Staying Healthy – Running helps to improve our health both physically and mentally. However, in these uncertain times, too much of a good thing can also be detrimental to our health. This is probably not the time to be doing Yasso 800s, 20+ mile training runs, 12×400 at mile race pace, or any of those myriads of workouts we runners do that leave us totally drained and may weaken our immune system at a time when we need it to be at its best.
Personally, I have taken the conservative approach and have limited my mileage to 25-35 miles a week, with most of the runs at the comfortable effort level, not a certain pace. Once or twice a week, I do a comfortably hard run, but very little running at harder paces. Also, I have limited my longer runs to 6-8 miles. Could I do more – sure, but at this point, I want to be healthy more than I want to increase my speed or mileage.
When I decide it is time to increase my base mileage I can do it intelligently and still be healthy.
Having Fun – Now is a great opportunity to simply let our running become fun again. How many of us take our running so seriously that we forget that for most of us running is not our day job and we need to look closer at why we run.
Many of us need to make changes to make running a more positive part of our lives. We plan, tinker, read about, study our training logs for trends, pour over graphs, charts and summaries of our recent efforts and we forget that our running is supposed to be something we enjoy…yeah fun, not yet another stressor in our lives.
Think about it, when was the last time you were out on a run where you stopped, looked around and thought to yourself “How lucky I am to be out doing this thing that I love!” Then laughed out loud at yourself and sheepishly looked around quickly to see who saw you laughing. Even if someone was looking at you with one of those WTFO looks, it still felt great to think how lucky we are to be able to run
Watch children run. They do not run hunched over, their faces grim and focused on the ground in front of them as they gasp for air – you know like the guy in the photo below.
They run with joy, giggles and abandonment that we have forgotten. Their heads are up, big grins and lots of laughter and yes, they do suddenly stop to look at the butterfly flitting around their heads or the thing crawling around on the grass. Maybe we need to lighten up and find some of that joy in our running and make running fun again.

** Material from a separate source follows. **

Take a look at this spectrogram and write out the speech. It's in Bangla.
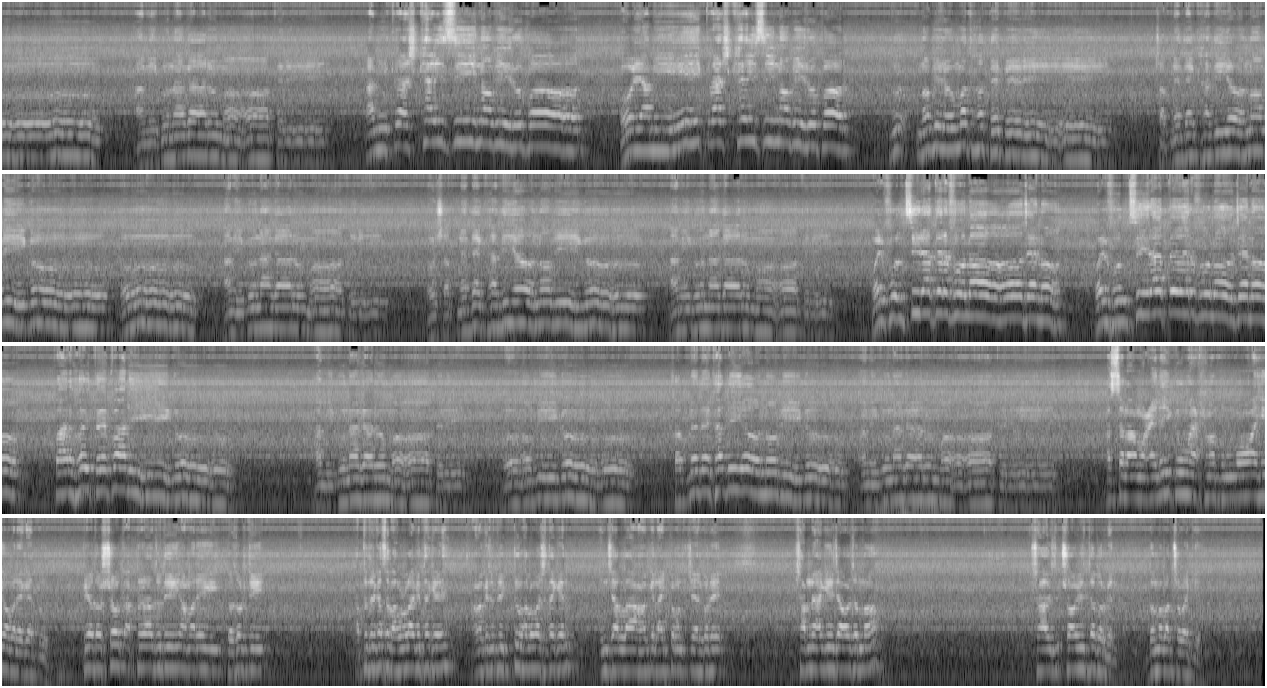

Change up where you run if you can. Run someplace new, a different course. If you primarily run on the roads, maybe attempting some easier trails, barefoot strides on grass, running at different times of the day, doing a scavenger hunt while running, stopping to take photos of odd, unusual or stunningly gorgeous scenes that you will see. There are many things that we can do while we are running to make it seem less like drudgery and more fun.
No, it does not always mean to be plugged into your music playlist either, it might be time to listen to nature’s music.
The reality is that
Runners run for many reasons and having the motivation of an upcoming race is great, however, not being able to race is not the end of our running journey, despite what some might think or say. We are part of a larger running community that supports and helps each other with our running and often beyond running.
At some point the pandemic will be under control enough so that racing and our training for those goals we have will return, but until it does we can keep running and smile more. Remember to stop in the middle of a run to smell the roses and then look around thinking about the idea that “I get to run, versus I have to run” and yes, running can be fun.
If it has been a while since you thought about why you run and if you enjoy your running, you might want to think about what running really means to you. Running should not be another chore that we dread simply to get ready for another race – a means to an end.
Who knows maybe you will be like me and get to train for that super double-secret race too.
However, no matter what happens, I will smile more often while I get to run.
Stay safe and be well